The Black Lives Matter movement has ushered in a wave of criminal justice reforms in cities and states across the country, including the reallocation of funds from police to public services, and bans on the use of teargas and rubber bullets.
Detroit, the nation's Blackest big city, hasn't seen change on that level. By and large, support for policing as we know it has remained strong in the high-crime city, even amidst a series of recent officer killings of armed suspects and brutality against demonstrators who've gathered regularly in the wake of the murder of George Floyd.
In this week's cover story, Metro Times seeks to answer the question, "what gives?"
Through conversations with more than a dozen activists, residents, politicos and lawyers, it finds:
Some view Detroit as a conservative city even though residents reliably elect Democrats. Many Black Detroiters or their parents brought conservative values from the post-Reconstruction South during the Great Migration, helping cultivate a brand of conservative liberalism.
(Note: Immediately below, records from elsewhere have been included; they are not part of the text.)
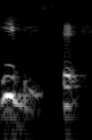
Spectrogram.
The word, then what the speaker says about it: hybris: E quando nós ultrapassamos essa medida, nós entramos numa maldição que os gregos chamam de híbris. Como se escreve?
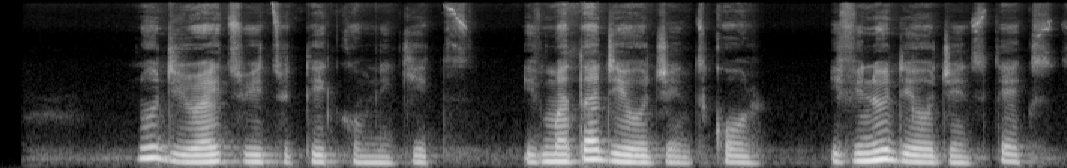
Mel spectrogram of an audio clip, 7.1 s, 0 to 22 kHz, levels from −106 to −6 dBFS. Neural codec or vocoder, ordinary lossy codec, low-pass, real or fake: none; none; none; real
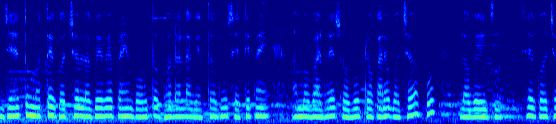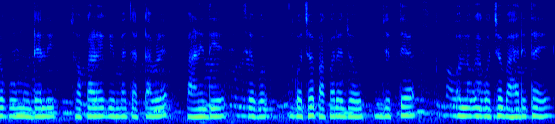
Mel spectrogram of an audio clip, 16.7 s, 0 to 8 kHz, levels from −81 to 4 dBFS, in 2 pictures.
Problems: constant background noise, continuous background conversations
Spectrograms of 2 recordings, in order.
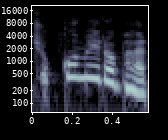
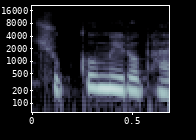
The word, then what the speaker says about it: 주꾸미: 많은 분들이 쭈꾸미로 발음하는데 맞춤법상으로 주꾸미로 발음하고 적게 돼 있습니다.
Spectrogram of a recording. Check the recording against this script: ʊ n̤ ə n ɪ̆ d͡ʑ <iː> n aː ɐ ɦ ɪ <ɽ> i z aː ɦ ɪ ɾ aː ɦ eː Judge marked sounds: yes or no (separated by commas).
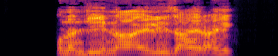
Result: yes, no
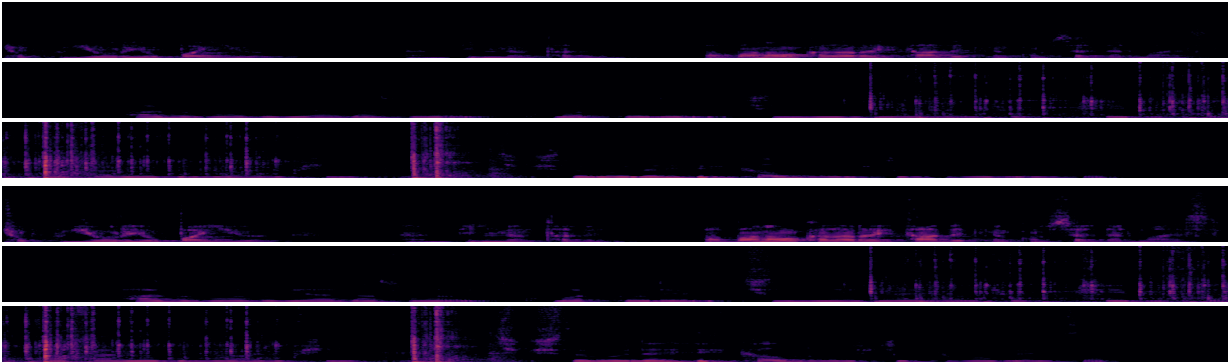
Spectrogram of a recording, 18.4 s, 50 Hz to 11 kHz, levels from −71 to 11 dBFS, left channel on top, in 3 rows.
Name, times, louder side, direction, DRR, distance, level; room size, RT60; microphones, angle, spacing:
voice 1, 0.0-1.6 2.0-3.1 3.5-6.1, right 3 dB, 85° right, 1.4 m, -43 dB
voice 2, 6.7-17.8, right 1 dB, 30° right, 1.0 m, -47 dB
sound 1, 10.2-14.8, equal, 5° left, 1.3 m, -41 dB
26.0 x 10.0 x 3.8 m
head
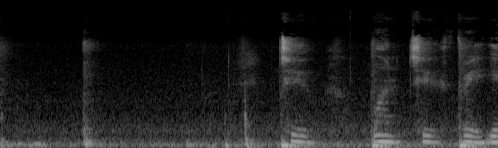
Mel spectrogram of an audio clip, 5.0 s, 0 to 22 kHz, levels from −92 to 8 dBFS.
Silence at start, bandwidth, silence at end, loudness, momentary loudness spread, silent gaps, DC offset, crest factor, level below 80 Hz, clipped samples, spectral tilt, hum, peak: 0 s; 15 kHz; 0 s; -37 LUFS; 23 LU; none; under 0.1%; 24 dB; -48 dBFS; under 0.1%; -4 dB/octave; none; -14 dBFS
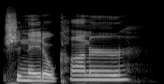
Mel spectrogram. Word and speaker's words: Sinead O'Connor: Yeah, we got Sinead O'Connor.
Some also say the local media doesn't do enough to challenge DPD, creating a situation in which the department's narrative is often the only one around law-enforcement incidents. The city's high crime and poverty rates also foster support for the police and contribute to disenfranchisement. For those reasons, Detroit seems collectively unaware that its department and chief need reform, says Chris White, director of the Detroit Coalition Against Police Brutality.
"When you're in survival mode, you're not thinking about the collective, you're thinking about the individual, so you can't see where these police shootings impact you," he says. "You can't see 'them today, you tomorrow.' That's where a lack of consciousness comes in."